SaaS and Higher Ed
Secure collaboration

I was listening to a podcast on Why the Internet will NOT tear apart colleges and I started thinking about using SaaS in Higher Education.  The podcast said people are worried that using Internet technologies will make going to college obsolete.  If I can do e-learning over the web, why bother going to some buildings to get an education?  They pointed out that there is a lot more to going to college than ingesting information.  Living away from home, maturing as a person, doing research in a lab, collaborating on projects, attending sports games and socializing are just a few of the benefits of actually being at a college.

Private cloud is an oxymoron
Secure collaboration

In Phil Wainewright’s recent column Survival of the fit-most he talks about sharing and collaboration on the Web versus keeping things private.  The essence and value of the internet is to make it easy to share information and collaborate.  People and businesses benefit most when we collaborate.  Many cloud and SaaS providers are providing a private cloud solution for customers who are skittish about moving applications to the cloud.  This seems to be a reversal of the benefits of cloud computing and SaaS.  If I create a private cloud in my data center using virtualization, is it really a cloud?

Track it before it gets into the wild
Data security

I was reading an article in Information Week entitled 5 Security Lessons From Real-World Data Breaches that talks about data security and how companies can harden their external and internal defenses.  There was a lot of good information about security infrastructure, including firewalls, network intrusion systems, data loss prevention tools and numerous others.  Most of these tools address data at rest or data in transit.  They tend to exclude data in use.

What is data in use?  It’s what it sounds like.  If a hacker steals a document by exploiting inadequate defenses, they now can use the data they stole.  Most people focus on making sure the data doesn’t get out in the wild, but what do you do when it does.  Encryption techniques help ensure that if a sensitive document gets out, it is unusable by the hacker.  

GMail, SaaS and Choice
Secure collaboration

Yesterday GMail went down for about 1.5 hours.  If you followed this on Twitter, you thought the world had ended.  It was all over CNN, MSNBC and numerous other media outlets.  According to the GMail blog, the outage affected the web interface to GMail, not POP3 or IMAP clients.  People accessing GMail through their iPhones or Blackberrys were also fine.  The outage was because of some routine maintenance that overloaded a few of the routers.  

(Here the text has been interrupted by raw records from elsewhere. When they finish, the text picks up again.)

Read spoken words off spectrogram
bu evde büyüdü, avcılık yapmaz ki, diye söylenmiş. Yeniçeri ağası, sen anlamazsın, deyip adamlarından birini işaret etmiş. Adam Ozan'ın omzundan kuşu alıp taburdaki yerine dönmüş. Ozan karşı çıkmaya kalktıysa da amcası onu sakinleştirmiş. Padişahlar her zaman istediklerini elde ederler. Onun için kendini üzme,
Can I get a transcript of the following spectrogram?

Corporations are afraid of social networking
Secure collaboration

I have been reading The Cluetrain Manifesto and noticing how relevant this book is almost 10 years after its publication.  The book and the manifesto itself address how business is changing in the Internet age.  Back in the dark ages, before computers and mass media, commerce was done through conversations between people.  The village bazaar with its hustle and bustle is where people met, talked, gossiped, spread news and generally got things done.  It was chaotic and informal. It was human.  You can see the same thing at a county fair or a garage sale.  It’s informal and its also fun.

Is your ACL safe?
Data security

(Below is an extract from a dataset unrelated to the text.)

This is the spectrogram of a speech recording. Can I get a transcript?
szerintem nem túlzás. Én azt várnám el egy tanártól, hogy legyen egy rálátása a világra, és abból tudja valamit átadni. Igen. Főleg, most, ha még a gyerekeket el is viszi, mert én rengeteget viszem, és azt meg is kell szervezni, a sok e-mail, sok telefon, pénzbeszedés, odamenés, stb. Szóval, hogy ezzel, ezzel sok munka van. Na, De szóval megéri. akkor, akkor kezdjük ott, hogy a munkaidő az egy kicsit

The demand for safe information sharing has increased dramatically, as Enterprise Content Management (ECM) applications are being deployed by companies of all sizes.

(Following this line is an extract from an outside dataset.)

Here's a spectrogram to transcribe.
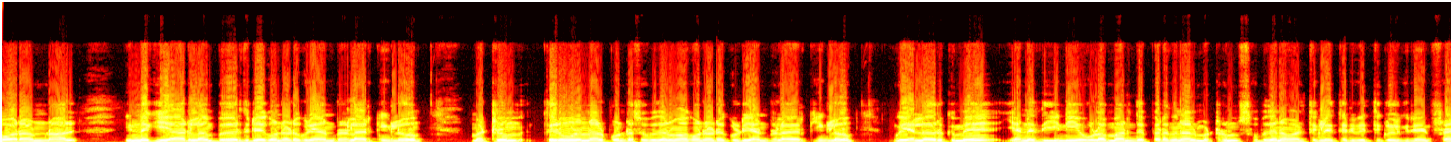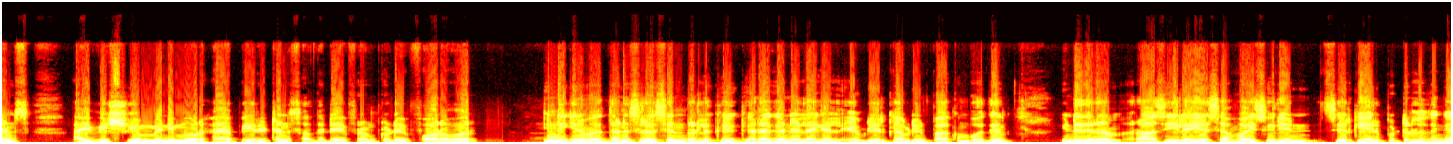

ECM applications simplify the management of an organization’s unstructured information (data not in a database).  ECM applications help accelerate business performance by providing easier access to an organization’s core information assets.

The circulation of documents through ECM applications results in an increased risk of information leakage. The need to secure information sharing on the ECM systems has increased as more employees gain access to these repositories.